A CNBC reporter since 1990, Bob Pisani has covered Wall Street and the stock market for nearly 20 years. Pisani covered the real estate market for CNBC from 1990-1995, then moved on to cover corporate management issues before becoming Stocks Correspondent in 1997.
In addition to covering the global stock market, he also covers initial public offerings (IPOs), exchange-traded funds (ETFs) and financial market structure for CNBC.
In 2017, Pisani was honored with a Lifetime Achievement Award from the Security Traders Association of New York for "dedication to the Association and the Industry."
In 2013, he won Third Place in the National Headliner Awards in the Business and Consumer Reporting category for his documentary on the diamond business, "The Diamond Rush."
In 2014, Pisani was honored with a Recognition Award from the Market Technicians Association for "steadfast efforts to integrate technical analysis into financial decision making, journalism and reporting."

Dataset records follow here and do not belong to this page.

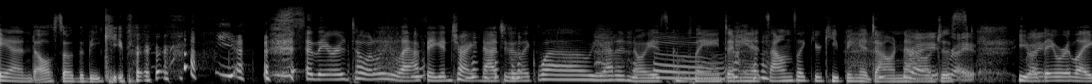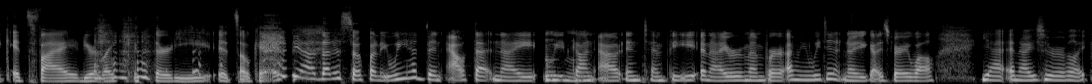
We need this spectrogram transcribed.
"And also the beekeeper." yes. And they were totally laughing and trying not to. They're like, "Well, we had a noise complaint. I mean, it sounds like you're keeping it down now. Right, Just right, you know." right. They were like, "It's fine. You're like 30. It's okay." Yeah, that is so funny. We had been out that night. We'd Mm-hmm. gone out in Tempe, and I remember. I mean, we didn't know you guys very well yet, and I just remember like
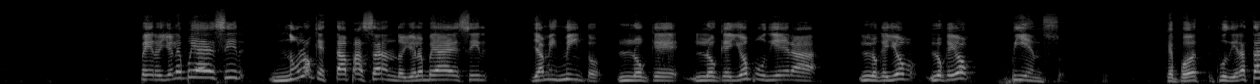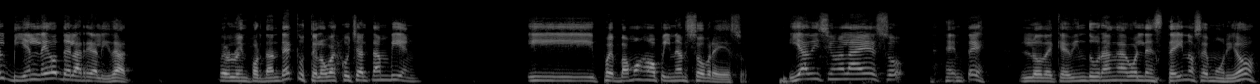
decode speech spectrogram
Pero yo les voy a decir, no lo que está pasando, yo les voy a decir ya mismito lo que, lo que yo pudiera, lo que yo, lo que yo pienso. Que puedo- pudiera estar bien lejos de la realidad. Pero lo importante es que usted lo va a escuchar también. Y pues vamos a opinar sobre eso. Y adicional a eso, gente, lo de Kevin Durant a Golden State no se murió.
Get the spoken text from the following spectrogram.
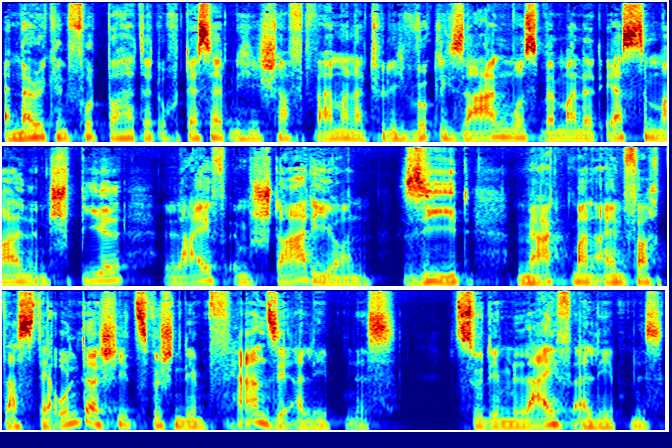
American Football hat das auch deshalb nicht geschafft, weil man natürlich wirklich sagen muss, wenn man das erste Mal ein Spiel live im Stadion sieht, merkt man einfach, dass der Unterschied zwischen dem Fernseherlebnis zu dem Live-Erlebnis,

Prior to joining CNBC, Pisani co-authored "Investing in Land: How to Be a Successful Developer." He and his father taught a course in real estate development at the Wharton School of Business at the University of Pennsylvania from 1987-1992. Pisani learned the real estate business from his father, Ralph Pisani, a retired real estate developer.
Follow Bob Pisani on Twitter @BobPisani.

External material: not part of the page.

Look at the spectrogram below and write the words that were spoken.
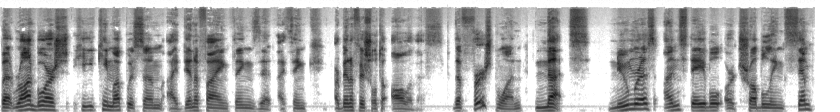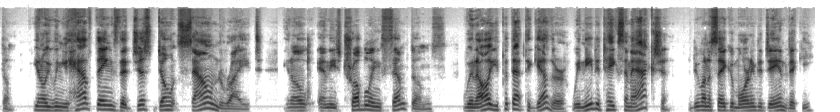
But Ron Borsch, he came up with some identifying things that I think are beneficial to all of us. The first one, nuts numerous unstable or troubling symptom. You know, when you have things that just don't sound right, you know, and these troubling symptoms, when all you put that together, we need to take some action. I do want to say good morning to Jay and Vicky.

The regional manufacturing indexes — including this morning’s Chicago and Dallas figures — have almost without exception been below expectations. If the April ISM, out tomorrow, and the April jobs report, due out Friday, are also below expectations, we will see gross domestic product growth revised downward by many firms.

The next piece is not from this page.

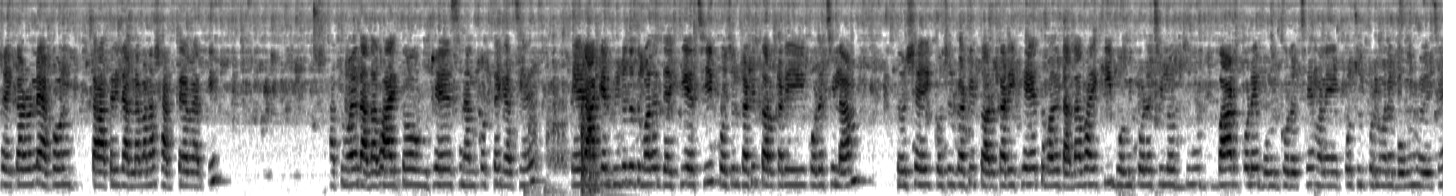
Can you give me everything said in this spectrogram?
সেই কারণে এখন তাড়াতাড়ি রান্নাবান্না সারতে হবে আর কি। আর তোমাদের দাদা ভাই তো উঠে স্নান করতে গেছে। এর আগের ভিডিওতে তোমাদের দেখিয়েছি কচুর কাঠির তরকারি করেছিলাম। তো সেই কচুর কাঠির তরকারি খেয়ে তোমাদের দাদা ভাই কি বমি করেছিল? দুবার করে বমি করেছে মানে প্রচুর পরিমাণে বমি হয়েছে।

Ireland redux: Now there is word the Spanish government wants to create a "bad bank" (or series of "bad banks") to restructure the banking system. Weekend reports suggest the Spanish government is examining the creation of a "bad bank" similar to Ireland’s plan as part of an effort to restructuring the banking system.
First look at U.S. first quarter gross domestic product was disappointing, at 2.2 percent, well below consensus of 2.6 percent. Much of the debate on the U.S. economy could be summed up simply: Do you think growth will be north of 2.5 percent this year, or south of that? More ammunition for the bears.